I think I would say completing my PhD! I had to motivate myself with reminders that this degree was something I wanted, that I genuinely cared about the work I was doing, and that my work was a valuable new addition to my field. I hope to continue to use what I added to the my field’s knowledge base in the process of finishing my PhD by continuing to expand on how we use satellite measurements of reflected sunlight to study climate change.
What was the most difficult moment of your career? What did you learn?
I don’t know if I can think of a single difficult moment in my career, but I’m typically very hard on myself, particularly when preparing for times when I know I’ll be evaluated. This includes submitting reports or proposals, holding status update meetings, and preparing presentations. During these times, I have found it most helpful to get feedback from external sources such as my colleagues and mentors. The feedback they give me is much more realistic and objective than the particularly harsh criticism I often give myself. Relying more on this external feedback has helped me to evaluate myself a bit more realistically when I’m especially stressed.
Who has been the biggest influence on your life, and what lessons did they teach you?
I have had the honor of crossing paths with many wonderful people from whom I’ve learned several invaluable lessons, but one of the first and most significant influences on my life was my maternal grandfather. He taught me how to read and how to do basic arithmetic at a very young age. He also taught me how to ride a bike, which led to my learning another life lesson from him: “No pain, no gain!” I think I can attribute my tenacity in solving problems to him. He wouldn’t let me give up on tasks and encouraged me to set my mind to them.
How has your career been different than what you’d imagined?
Even though I always knew that I wanted to do something related to the atmosphere, for a long time, I didn’t have a clear idea of what I wanted to do. Finally, after having some experience doing research in graduate school, I realized that research would be fun and a good fit for me, so I started looking for positions in that vein. I didn’t just expect, however, that I would end up here at NASA Langley! It was a pleasant surprise that there was a good place for me to fit in here.
Did you have to overcome any gender barriers in your career?

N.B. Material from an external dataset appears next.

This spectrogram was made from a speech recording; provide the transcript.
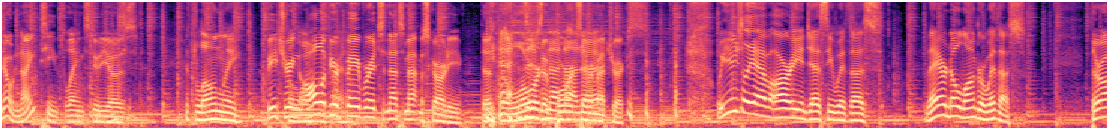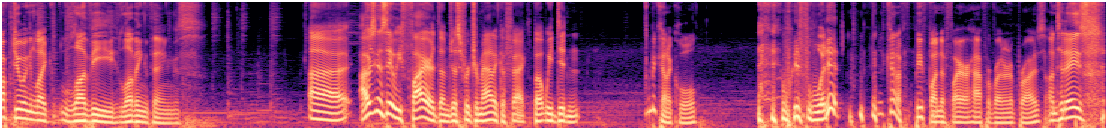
no, 19th Lane Studios, It's lonely. featuring The all of your Friday. favorites, and that's Matt Moscardi, the, the lord of board sabermetrics. We usually have Ari and Jesse with us. They are no longer with us. They're off doing like lovey, loving things. Uh, I was going to say we fired them just for dramatic effect, but we didn't. That'd be kind of cool. Would it? It'd kind of be fun to fire half of our enterprise. On today's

I don’t think I’ve encountered any serious gender barriers. Women are certainly a minority in atmospheric science, and I often realize that I’m either the only woman or one of a mere handful of women in the room. I do appreciate the strong, successful women that I have encountered in my field thus far and the support that I have gotten from them. Whether you encounter gender barriers or not, I would recommend seeking out the community, friendship, and mentorship of the strong women around you so you have the support you need when difficult situations arise.

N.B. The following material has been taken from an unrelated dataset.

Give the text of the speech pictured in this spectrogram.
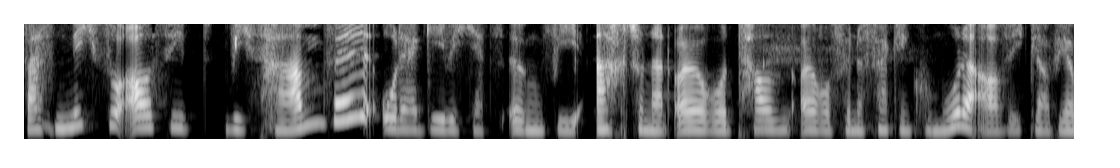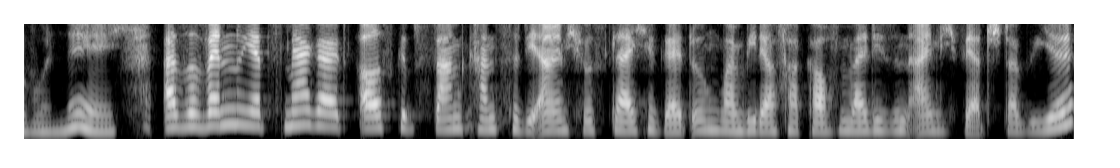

What does your future hold?
At this point, I haven’t been a NASA a year yet, but I think there are great opportunities here for me to grow as a scientist and leader in my field, and that there are ways that I can contribute to our knowledge base in atmospheric and climate science. Since those are some of my life-long career goals, I hope my future includes continuing to work for NASA for a large chunk of my career (at least!).
What one piece of advice would you like to pass on to the next generation?

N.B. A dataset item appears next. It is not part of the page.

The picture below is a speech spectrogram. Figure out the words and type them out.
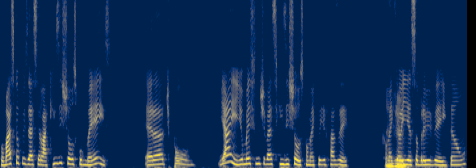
Por mais que eu fizesse, sei lá, 15 shows por mês, era tipo. E aí? E o mês que não tivesse 15 shows, como é que eu ia fazer? Como é que eu Entendi. ia sobreviver? Então,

Learn how to take criticism well! It can be hard to hear critical comments about yourself and your work, but find mentors and colleagues who can deliver direct, constructive criticism without breaking your spirit. Then learn how to use that information to further improve your skills. This has served me well thus far, and I intend to continue to hone this skill of receiving criticism well and using it for my benefit (and ultimately the benefit of others).
Any other advice you would like to leave us with?
Always work hard and try your best regardless of what you do, but remember not to isolate yourself! Yes, it is important to commit yourself to your passions at work, but find other activities outside of work that you enjoy as well. Your brain will thank you for the break and change of pace, and it will likely serve you well in the workplace too!